**Problem description**
Repeat the records in full. No pictures belong in the copy.

**Input for this task**
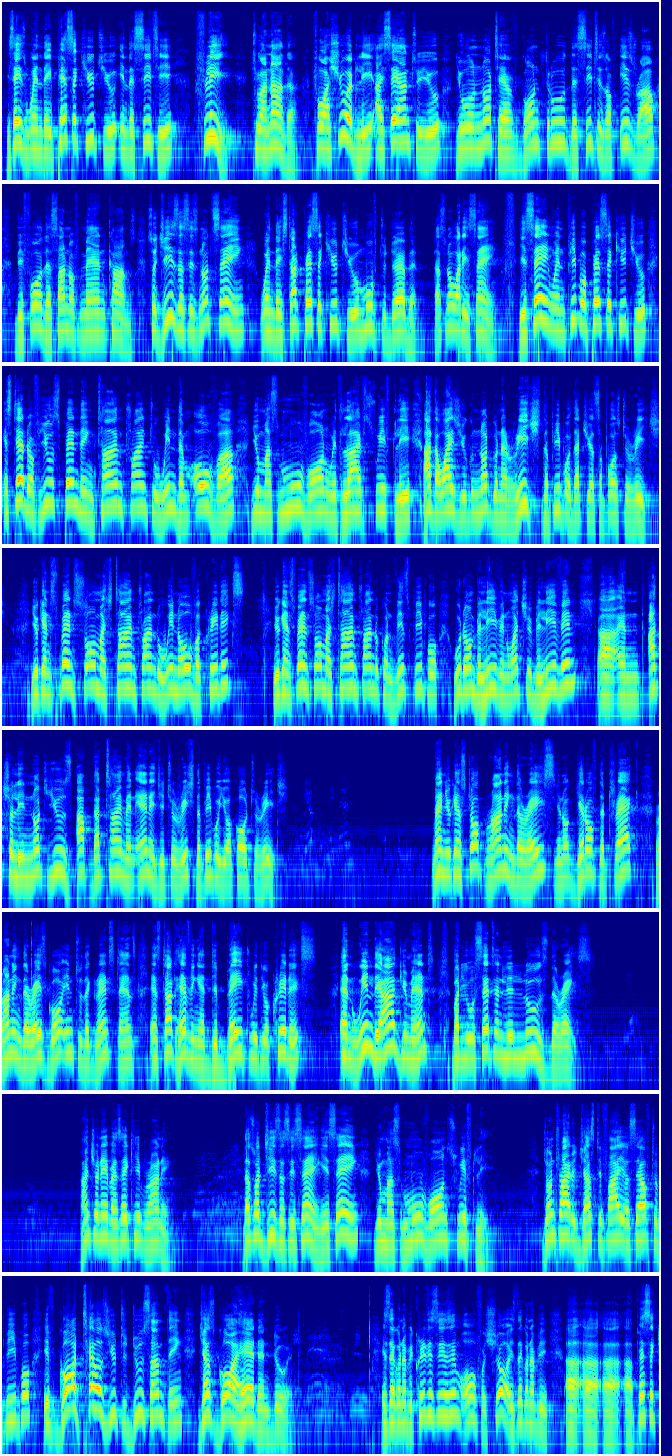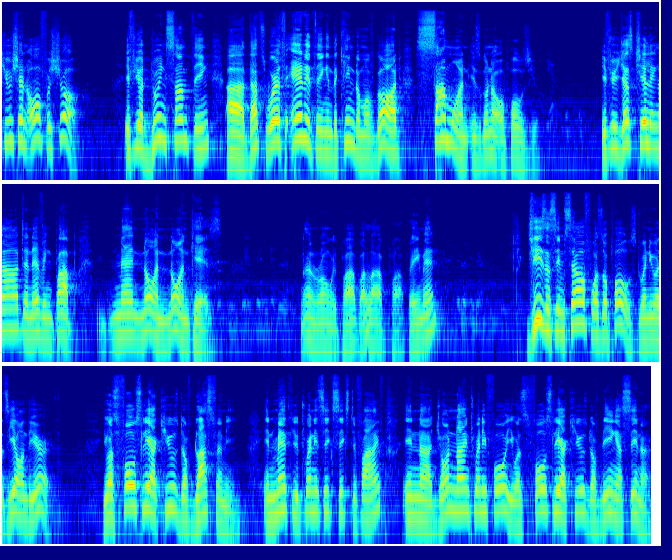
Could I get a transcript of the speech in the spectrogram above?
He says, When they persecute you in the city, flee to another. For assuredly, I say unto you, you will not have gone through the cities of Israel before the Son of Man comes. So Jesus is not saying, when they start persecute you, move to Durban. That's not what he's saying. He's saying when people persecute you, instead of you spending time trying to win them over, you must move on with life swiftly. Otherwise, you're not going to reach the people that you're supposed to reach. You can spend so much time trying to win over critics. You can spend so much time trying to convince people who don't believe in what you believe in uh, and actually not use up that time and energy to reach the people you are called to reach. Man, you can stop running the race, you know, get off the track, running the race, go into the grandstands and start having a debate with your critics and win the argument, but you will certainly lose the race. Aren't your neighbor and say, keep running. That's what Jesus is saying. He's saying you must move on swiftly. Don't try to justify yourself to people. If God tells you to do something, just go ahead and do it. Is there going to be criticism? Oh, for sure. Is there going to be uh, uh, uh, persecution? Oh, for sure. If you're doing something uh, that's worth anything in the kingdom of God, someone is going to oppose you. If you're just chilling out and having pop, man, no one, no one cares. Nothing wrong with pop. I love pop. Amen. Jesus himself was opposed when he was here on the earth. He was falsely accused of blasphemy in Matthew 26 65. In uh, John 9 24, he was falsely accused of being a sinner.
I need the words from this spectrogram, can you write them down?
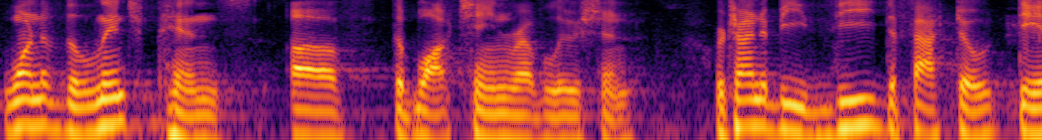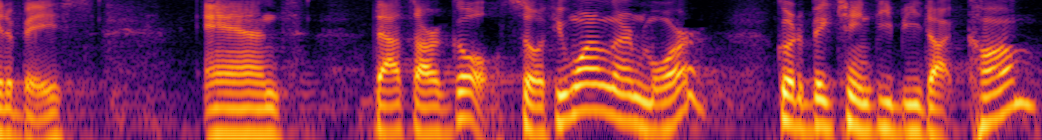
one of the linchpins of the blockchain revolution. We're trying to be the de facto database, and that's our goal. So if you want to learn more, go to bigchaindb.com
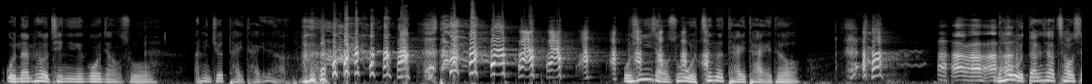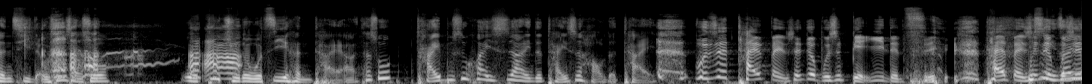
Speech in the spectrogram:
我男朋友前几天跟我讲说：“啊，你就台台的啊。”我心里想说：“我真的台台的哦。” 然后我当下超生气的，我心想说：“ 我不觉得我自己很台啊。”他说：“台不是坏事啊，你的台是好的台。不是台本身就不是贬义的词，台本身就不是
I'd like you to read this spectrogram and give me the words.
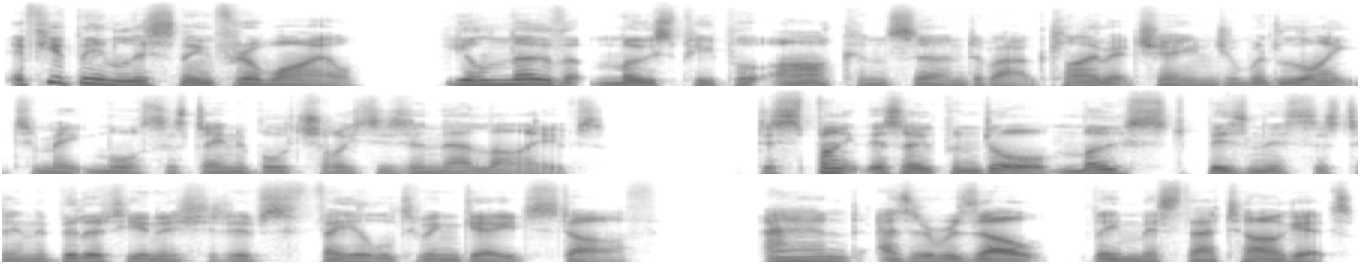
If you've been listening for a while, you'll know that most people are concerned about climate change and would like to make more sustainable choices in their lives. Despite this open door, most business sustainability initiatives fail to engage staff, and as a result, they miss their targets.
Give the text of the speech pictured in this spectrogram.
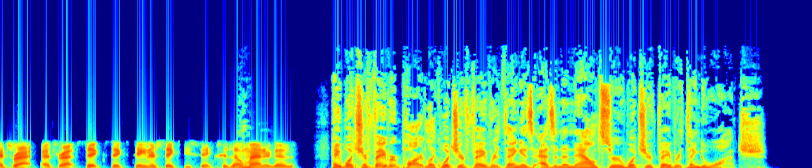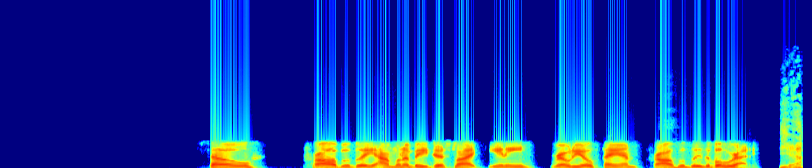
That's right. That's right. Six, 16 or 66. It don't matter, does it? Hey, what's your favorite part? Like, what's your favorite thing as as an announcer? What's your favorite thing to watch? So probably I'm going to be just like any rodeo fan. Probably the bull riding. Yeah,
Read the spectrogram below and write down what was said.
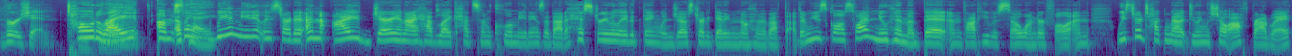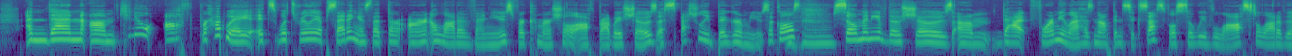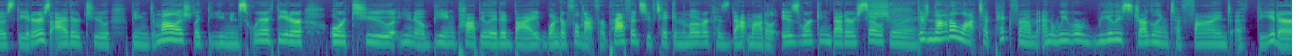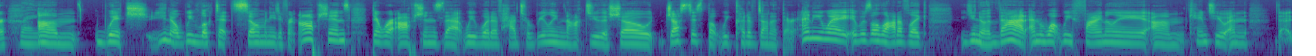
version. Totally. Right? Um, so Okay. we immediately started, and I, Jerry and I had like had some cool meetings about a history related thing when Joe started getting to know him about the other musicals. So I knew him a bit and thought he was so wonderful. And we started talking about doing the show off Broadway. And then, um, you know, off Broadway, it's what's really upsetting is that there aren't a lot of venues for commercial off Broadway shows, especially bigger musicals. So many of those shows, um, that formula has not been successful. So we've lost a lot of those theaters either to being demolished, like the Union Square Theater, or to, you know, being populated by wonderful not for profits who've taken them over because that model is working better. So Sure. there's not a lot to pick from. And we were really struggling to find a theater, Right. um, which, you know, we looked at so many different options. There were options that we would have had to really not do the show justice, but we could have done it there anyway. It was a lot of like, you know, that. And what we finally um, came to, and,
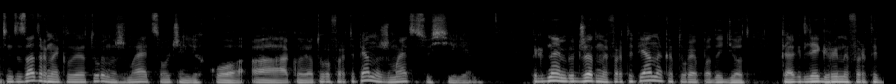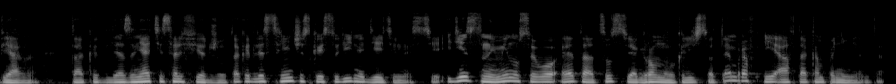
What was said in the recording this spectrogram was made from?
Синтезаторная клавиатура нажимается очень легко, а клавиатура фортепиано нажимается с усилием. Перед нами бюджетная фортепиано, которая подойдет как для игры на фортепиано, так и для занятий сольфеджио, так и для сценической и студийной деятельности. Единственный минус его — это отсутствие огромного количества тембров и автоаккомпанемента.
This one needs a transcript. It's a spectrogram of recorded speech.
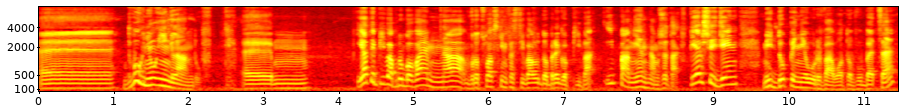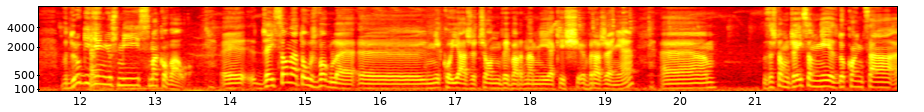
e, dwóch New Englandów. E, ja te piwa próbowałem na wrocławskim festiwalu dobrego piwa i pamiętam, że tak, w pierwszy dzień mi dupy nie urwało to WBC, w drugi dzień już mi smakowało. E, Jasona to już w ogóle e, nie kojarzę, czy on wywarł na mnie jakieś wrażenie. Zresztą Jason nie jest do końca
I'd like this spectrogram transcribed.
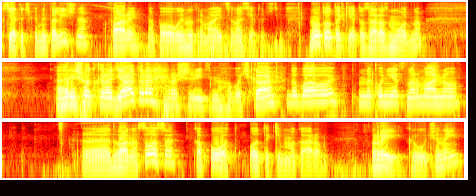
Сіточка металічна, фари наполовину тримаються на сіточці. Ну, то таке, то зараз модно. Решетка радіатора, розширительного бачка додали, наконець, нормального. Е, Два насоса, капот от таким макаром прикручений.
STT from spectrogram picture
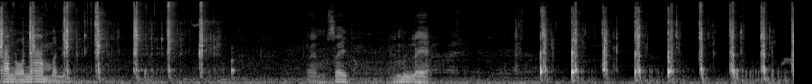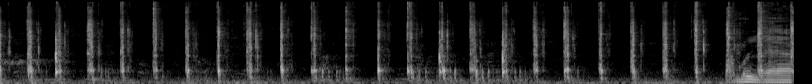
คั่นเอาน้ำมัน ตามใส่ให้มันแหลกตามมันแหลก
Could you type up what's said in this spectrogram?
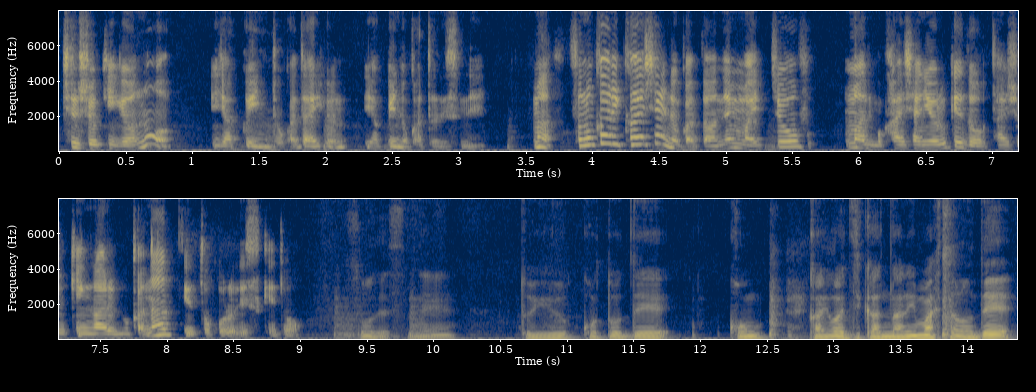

**Result**
Could I get a transcript of the speech in the spectrogram above?
He says, When they persecute you in the city, flee to another. For assuredly, I say unto you, you will not have gone through the cities of Israel before the Son of Man comes. So Jesus is not saying, when they start persecute you, move to Durban. That's not what he's saying. He's saying when people persecute you, instead of you spending time trying to win them over, you must move on with life swiftly. Otherwise, you're not going to reach the people that you're supposed to reach. You can spend so much time trying to win over critics. You can spend so much time trying to convince people who don't believe in what you believe in uh, and actually not use up that time and energy to reach the people you are called to reach. Man, you can stop running the race, you know, get off the track, running the race, go into the grandstands and start having a debate with your critics and win the argument, but you will certainly lose the race. Aren't your neighbor and say, keep running. That's what Jesus is saying. He's saying you must move on swiftly. Don't try to justify yourself to people. If God tells you to do something, just go ahead and do it. Is there going to be criticism? Oh, for sure. Is there going to be uh, uh, uh, persecution? Oh, for sure. If you're doing something uh, that's worth anything in the kingdom of God, someone is going to oppose you. If you're just chilling out and having pop, man, no one, no one cares. Nothing wrong with pop. I love pop. Amen. Jesus himself was opposed when he was here on the earth. He was falsely accused of blasphemy in Matthew 26 65. In uh, John 9 24, he was falsely accused of being a sinner.
I need the words from this spectrogram, can you write them down?
one of the linchpins of the blockchain revolution. We're trying to be the de facto database, and that's our goal. So if you want to learn more, go to bigchaindb.com
Speech in the spectrogram:
我男朋友前几天跟我讲说：“啊，你就台台的啊。”我心里想说：“我真的台台的哦。” 然后我当下超生气的，我心想说：“ 我不觉得我自己很台啊。”他说：“台不是坏事啊，你的台是好的台。不是台本身就不是贬义的词，台本身就不是
I'd like you to read this spectrogram and give me the words.
If you've been listening for a while, you'll know that most people are concerned about climate change and would like to make more sustainable choices in their lives. Despite this open door, most business sustainability initiatives fail to engage staff, and as a result, they miss their targets.
Give the text of the speech pictured in this spectrogram.
That's right. That's right. Six, 16 or 66. It don't matter, does it? Hey, what's your favorite part? Like, what's your favorite thing as as an announcer? What's your favorite thing to watch? So probably I'm going to be just like any rodeo fan. Probably the bull riding. Yeah,
Read the spectrogram below and write down what was said.
version. Totally. Right? Um, so Okay. we immediately started, and I, Jerry and I had like had some cool meetings about a history related thing when Joe started getting to know him about the other musicals. So I knew him a bit and thought he was so wonderful. And we started talking about doing the show off Broadway. And then, um, you know, off Broadway, it's what's really upsetting is that there aren't a lot of venues for commercial off Broadway shows, especially bigger musicals. So many of those shows, um, that formula has not been successful. So we've lost a lot of those theaters either to being demolished, like the Union Square Theater, or to, you know, being populated by wonderful not for profits who've taken them over because that model is working better. So Sure. there's not a lot to pick from. And we were really struggling to find a theater, Right. um, which, you know, we looked at so many different options. There were options that we would have had to really not do the show justice, but we could have done it there anyway. It was a lot of like, you know, that. And what we finally um, came to, and,
What was said in the recording this spectrogram was made from?
Синтезаторная клавиатура нажимается очень легко, а клавиатура фортепиано нажимается с усилием. Перед нами бюджетная фортепиано, которая подойдет как для игры на фортепиано, так и для занятий сольфеджио, так и для сценической и студийной деятельности. Единственный минус его — это отсутствие огромного количества тембров и автоаккомпанемента.
This one needs a transcript. It's a spectrogram of recorded speech.
e, dwóch New Englandów. E, ja te piwa próbowałem na wrocławskim festiwalu dobrego piwa i pamiętam, że tak, w pierwszy dzień mi dupy nie urwało to WBC, w drugi dzień już mi smakowało. E, Jasona to już w ogóle e, nie kojarzę, czy on wywarł na mnie jakieś wrażenie. Zresztą Jason nie jest do końca
I'd like this spectrogram transcribed.
Сіточка металічна, фари наполовину тримаються на сіточці. Ну, то таке, то зараз модно. Решетка радіатора, розширительного бачка додали, наконець, нормального. Е, Два насоса, капот от таким макаром прикручений.
STT from spectrogram picture
คั่นเอาน้ำมัน ตามใส่ให้มันแหลกตามมันแหลก
Could you type up what's said in this spectrogram?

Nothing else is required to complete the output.